Coast to Coast Against Cancer, two-man-Jeff Rushton: "We wanted to break the record and our actual plan was to cross the country in six days and 14 hours but we took a wrong turn that cost us 15 minutes." "We did two hours on and two hours off and our stops were timed on a stop watch. We'd get off, eat, get massaged, our beds were ready and we'd get up an hour later and spend a half hour getting ready, so it was very structured." "The key thing for us was it was important to win but we wanted to win for the reason why we are going this, to raise awareness for cancer charities." "A huge part of the motivation was that, at the beginning of each shift, the guys read a dedication to someone who has succumbed to cancer. That made all the difference and pushed us that much farther with more purpose." "Regardless of how hard you plan for the event, you're going to have some unbelievable emotional and physical highs and lows."

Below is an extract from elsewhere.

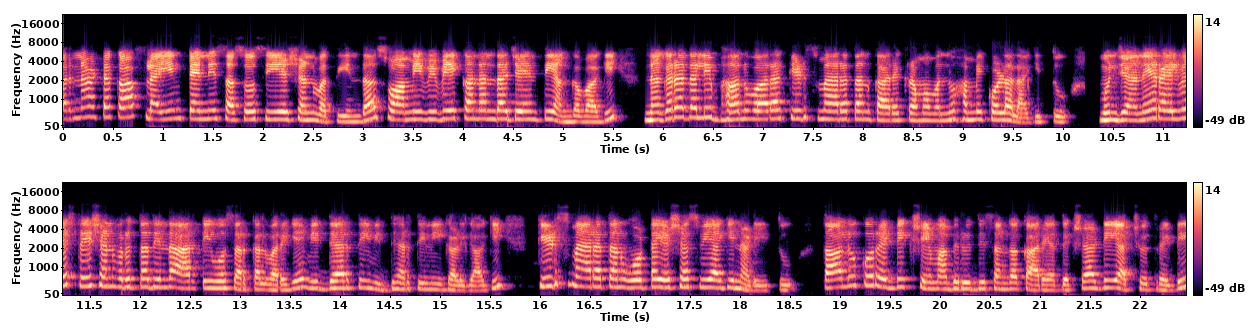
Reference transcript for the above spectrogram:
ಕರ್ನಾಟಕ ಫ್ಲೈಯಿಂಗ್ ಟೆನ್ನಿಸ್ ಅಸೋಸಿಯೇಷನ್ ವತಿಯಿಂದ ಸ್ವಾಮಿ ವಿವೇಕಾನಂದ ಜಯಂತಿ ಅಂಗವಾಗಿ ನಗರದಲ್ಲಿ ಭಾನುವಾರ ಕಿಡ್ಸ್ ಮ್ಯಾರಥಾನ್ ಕಾರ್ಯಕ್ರಮವನ್ನು ಹಮ್ಮಿಕೊಳ್ಳಲಾಗಿತ್ತು. ಮುಂಜಾನೆ ರೈಲ್ವೆ ಸ್ಟೇಷನ್ ವೃತ್ತದಿಂದ ಆರ್ಟಿಒ ಸರ್ಕಲ್ ವರೆಗೆ ವಿದ್ಯಾರ್ಥಿ ವಿದ್ಯಾರ್ಥಿನಿಗಳಿಗಾಗಿ ಕಿಡ್ಸ್ ಮ್ಯಾರಥಾನ್ ಓಟ ಯಶಸ್ವಿಯಾಗಿ ನಡೆಯಿತು. ತಾಲೂಕು ರೆಡ್ಡಿ ಕ್ಷೇಮಾಭಿವೃದ್ಧಿ ಸಂಘ ಕಾರ್ಯಾಧ್ಯಕ್ಷ D Achyut Reddy,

-Kevin Wallace: "To actually race for something solidifies the purpose of it." "We couldn't have been a success if he hadn't learned from past experiences. To be over prepared and supported; it just ran so smoothly."